Professor Joe Lee describes the history of the Famine Irish in New York City:
There was emigration into New York before the Famine, but it really exploded with the impact of the Famine. In the first years of 1845 to 1847, the fare to Quebec and Canada was actually cheaper than the fare to New York, but from 1847 on they poured into New York City. New York was growing dramatically at that stage. It happened to be the biggest port in America. The Irish Famine influx turned it into one of the world’s great ports. From 1848 on, the Irish carved out a place for themselves in New York City – sometimes against opposition, because they weren’t just Irish but predominantly Catholic coming into a predominantly Protestant city. That could lead to tensions. And of course, they were very poor for the most part. Many of them were on the verge of starvation when they arrived. They had to claw their way up.

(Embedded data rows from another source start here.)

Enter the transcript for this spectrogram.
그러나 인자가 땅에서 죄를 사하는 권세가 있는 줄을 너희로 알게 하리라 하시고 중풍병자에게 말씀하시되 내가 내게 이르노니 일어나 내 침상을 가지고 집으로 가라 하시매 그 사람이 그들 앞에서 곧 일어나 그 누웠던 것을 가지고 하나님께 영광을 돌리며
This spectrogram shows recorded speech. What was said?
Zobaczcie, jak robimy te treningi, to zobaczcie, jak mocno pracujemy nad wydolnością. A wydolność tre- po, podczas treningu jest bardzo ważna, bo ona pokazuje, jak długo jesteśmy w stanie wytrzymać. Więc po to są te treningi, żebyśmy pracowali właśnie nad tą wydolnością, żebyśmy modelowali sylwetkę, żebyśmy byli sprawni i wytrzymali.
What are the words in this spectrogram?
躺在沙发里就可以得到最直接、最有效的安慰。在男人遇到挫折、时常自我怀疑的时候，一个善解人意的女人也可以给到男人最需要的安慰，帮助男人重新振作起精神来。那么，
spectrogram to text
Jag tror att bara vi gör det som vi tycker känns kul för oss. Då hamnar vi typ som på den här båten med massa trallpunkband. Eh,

There was assistance. There was assistance from the Catholic Church, and from better off New Yorkers, sometimes Irish Protestants, in fact. But mostly it was a desperate struggle upwards. It took a generation for the Irish to establish themselves as very heavy hitters in New York politics. If you remember that by 1855 when the next census was taken after the Irish Famine migration, that the population of Manhattan, which was then the core of New York, over 25% was Irish born. It was also a 50-50 ratio of Irish male and female emigrants. That was one of the great striking features of Irish emigration to America. Most other European emigrants came with male majorities – sometimes 2 to 1 male majorities. It was 1 to 1 in Irish-America, which meant that they could intermarry. And so you have the persistence of Irish-America for much longer than other hyphenated-Americans.

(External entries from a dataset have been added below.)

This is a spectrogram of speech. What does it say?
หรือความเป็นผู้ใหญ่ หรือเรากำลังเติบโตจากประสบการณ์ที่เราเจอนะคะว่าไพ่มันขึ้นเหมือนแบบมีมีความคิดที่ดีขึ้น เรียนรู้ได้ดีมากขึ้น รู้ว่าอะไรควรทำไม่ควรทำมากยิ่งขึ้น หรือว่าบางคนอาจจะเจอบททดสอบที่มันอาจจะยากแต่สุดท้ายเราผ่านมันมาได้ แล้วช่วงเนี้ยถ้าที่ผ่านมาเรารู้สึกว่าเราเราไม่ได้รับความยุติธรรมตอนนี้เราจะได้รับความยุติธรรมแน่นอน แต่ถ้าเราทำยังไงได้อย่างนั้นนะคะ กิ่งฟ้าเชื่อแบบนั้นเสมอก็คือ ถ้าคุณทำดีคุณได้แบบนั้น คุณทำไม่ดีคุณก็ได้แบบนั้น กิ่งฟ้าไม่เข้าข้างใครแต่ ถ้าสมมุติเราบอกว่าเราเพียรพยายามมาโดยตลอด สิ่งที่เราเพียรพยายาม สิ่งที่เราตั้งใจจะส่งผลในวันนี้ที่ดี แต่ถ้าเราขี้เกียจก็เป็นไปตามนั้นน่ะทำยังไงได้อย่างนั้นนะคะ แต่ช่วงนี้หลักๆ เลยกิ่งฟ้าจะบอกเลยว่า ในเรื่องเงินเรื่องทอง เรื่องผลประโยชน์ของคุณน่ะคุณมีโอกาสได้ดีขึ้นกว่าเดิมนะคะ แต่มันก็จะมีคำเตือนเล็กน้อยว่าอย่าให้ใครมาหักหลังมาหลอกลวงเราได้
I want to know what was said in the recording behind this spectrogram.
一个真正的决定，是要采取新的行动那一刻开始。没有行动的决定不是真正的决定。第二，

By the 1870s, after the Civil War, their command of politics – because they knew politics from Ireland at a mass level from Daniel O’Connell on – from the 1870s to the 1930s, Irish politicians dominated New York politics. That was based on the number of Famine emigrants, the gender balance, and it was based on the capacity of the Irish to work their way up. They didn’t arrive there by politics alone. They arrived there because they were extremely good workers, extremely hard workers. New York was expanding very rapidly, growing in population, and the Irish flocked into the building industry. Because it was growing in wealth, a lot of the households of middle class America wanted servants. Of course, Irish women coming over, they had some English, and they were extremely good workers.
The Irish dominated major segments of the New York labour market by 1870s. That allowed them to become central to New York politics. Certainly from the 1870s to the 1930s and the Second World War, the Irish demonstrated considerable political ability and political capacity – much of which they had brought from Ireland with them. We forget just how advanced in political participation – not in political liberty – the Irish were because of the struggle with the English in many respects, compared with many European countries. So the Irish were at the cutting edge of a great deal of what happened – most of it good, some of it not so good, but most of it good in New York since the Famine. It is a tremendous legacy.